Yet hers is a name the vast majority of British sports fans will not know, a face they have rarely seen on television, a voice they have rarely heard on the radio.
And those previous six paragraphs of biography are pretty much all that is available for a woman who is well down the road to delivering her second global sports spectacular in three years.
"I'd much rather be judged by the work of my team than talk about me," she said when I tried to get her to talk about herself.
"A public profile isn't important to me. But I will answer personal questions. Or you can at least ask them!"
I tried for a bit - she is now amicably divorced from Jarrett, no kids, still plays doubles, born in Essex, lives in Chelsea, supports Leeds United.
But half of the stuff we know about people with important jobs is none of our business. What matters is that they can do those jobs. Jevans can.
"When I look back to the Olympics, what really made me happy was sitting in the stadium and just seeing how well everything went," is her greatest memory of the greatest summer most British sports fans can remember.
It went so well because Jevans and her team worked methodically from milestone to milestone - "proper milestones, not soft deadlines that can be missed" is how she describes it. She is following the same strategy for the Rugby World Cup.
We were talking on the morning the window for registering for tickets was opened. A week before it had been the announcement of the tournament's training venues. A week later it would be a series of events to mark a "year to go".

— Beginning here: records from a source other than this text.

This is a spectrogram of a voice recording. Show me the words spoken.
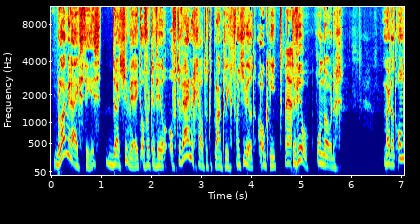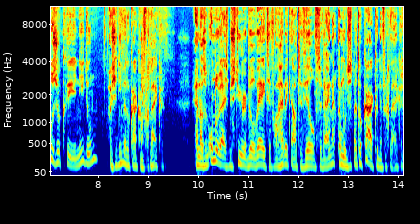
Belangrijkste is dat je weet of er te veel of te weinig geld op de plank ligt. Want je wilt ook niet Ja. te veel, onnodig. Maar dat onderzoek kun je niet doen als je het niet met elkaar kan vergelijken. En als een onderwijsbestuur wil weten van heb ik nou te veel of te weinig... dan moeten ze het met elkaar kunnen vergelijken.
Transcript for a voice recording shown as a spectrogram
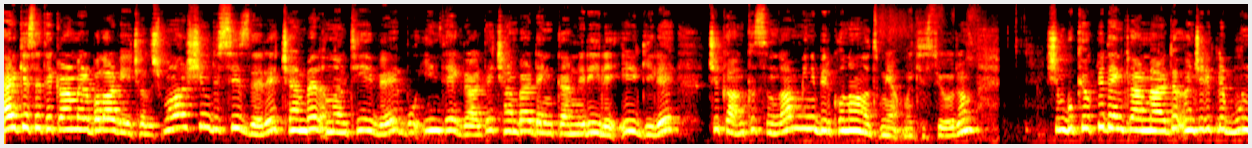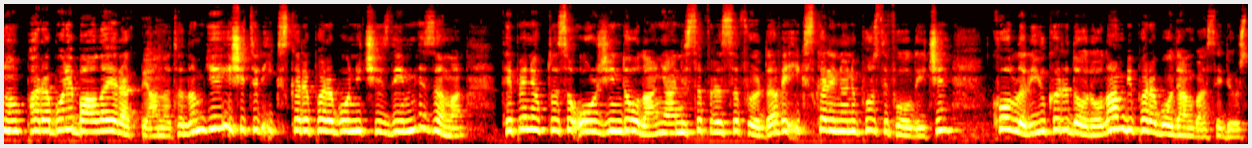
Herkese tekrar merhabalar ve iyi çalışmalar. Şimdi sizlere çember analitiği ve bu integralde çember denklemleri ile ilgili çıkan kısımdan mini bir konu anlatımı yapmak istiyorum. Şimdi bu köklü denklemlerde öncelikle bunu parabole bağlayarak bir anlatalım. Y eşittir x kare parabolünü çizdiğimiz zaman tepe noktası orijinde olan yani sıfıra sıfırda ve x karenin önü pozitif olduğu için kolları yukarı doğru olan bir parabolden bahsediyoruz.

Now, a month on, Jevans is dealing with a problem she foresaw at least two years ahead. With demand for tickets, particularly England tickets, outstripping supply, the tournament risks being tarnished by cynical touts and their eye-watering prices.
Nobody can accuse Jevans of sleepwalking into this. She spent the first two years of her job cajoling the Government to grant the Rugby World Cup the same legal protection from touts that the Olympics enjoyed and football gets.

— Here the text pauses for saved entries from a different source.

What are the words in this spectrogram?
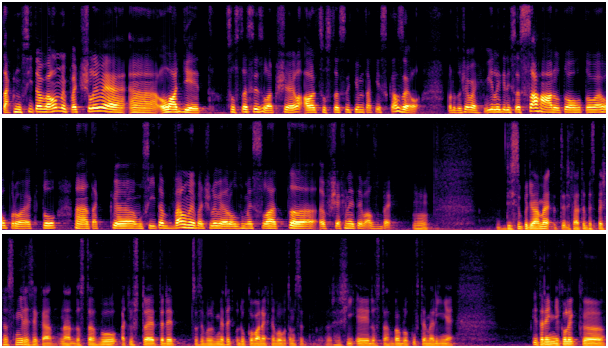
tak musíte velmi pečlivě eh, ladit, co jste si zlepšil, ale co jste si tím taky zkazil. Protože ve chvíli, kdy se sahá do toho hotového projektu, eh, tak eh, musíte velmi pečlivě rozmyslet eh, všechny ty vazby. Mm. Když se podíváme, ty říkáte bezpečnostní rizika na dostavbu, ať už to je tedy, co se mluvíme teď o Dukovanech, nebo potom se řeší i dostavba bloku v Temelíně. Je tady několik uh,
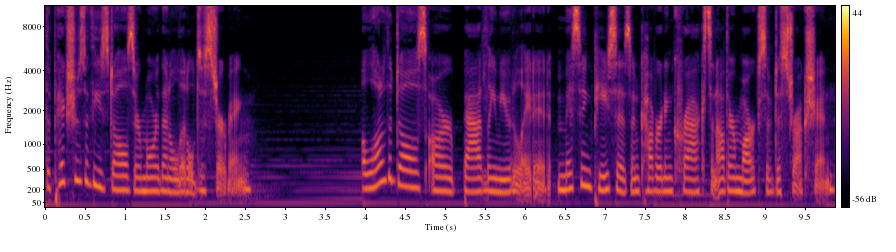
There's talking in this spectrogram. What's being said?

She failed, or was failed, but it is to her credit that she is not whining about it.
"We lobbied Government about that but they decided against any new legislation," she told me.

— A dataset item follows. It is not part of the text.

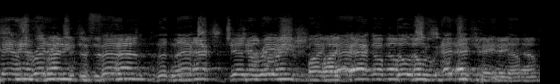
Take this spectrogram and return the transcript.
stands ready to defend the next generation by backing up those who educate them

"They didn't feel it was necessary. We have accepted that and respect the decision."
What Jevans did next was to put in place a series of measures that should at least limit the scope for blatant profiteering, and make sure as many genuine fans as possible can get to the games without second mortgages.
If last month's public ballot for tickets is an indication of things to come, Jevans is very much on the case: calmly, quietly, but ever so effectively.
It is a style that, despite my earlier bad joke about the lack of influential women in British sport, is becoming increasingly, and better-late-than-neverly, common.
This year's magnificent Tour de France Grand Depart was understatedly engineered by another woman who earned her stripes with London 2012, Nicky Roche.
Last year's well-regarded Rugby League World Cup was partly run by Sally Bolton, whose next trick will be to organise the 2017 World Athletics Championships.
Throw Sport England's boss Jennie Price, UK Sport's chief executive Liz Nicholl and the Sports Minister Helen Grant into the mix and you have quite a sisterhood.
Not content with shaking up one male-dominated sport, Jevans joined the Football League's board as an independent director this summer.
"It's definitely getting better," she acknowledged when I asked about the progress so many talented women were making in the higher ranks of British sport now.
"But if I have a frustration it's that is has taken too long. It's great that people have been overt in their statements about equality, but it was frustrating.
"We're getting there, though, and not just in sport. It's happening at FTSE-100 companies and in 'male' industries like construction. So the tide is turning."
Soon, the likes of Jevans will have washed away the last vestiges of a world where administrators were always, to paraphrase the former England rugby union captain Will Carling, boring, old, windy and male.
Jevans is speaking at the Transforming Sport conference at Lord's on Thursday, 30 October.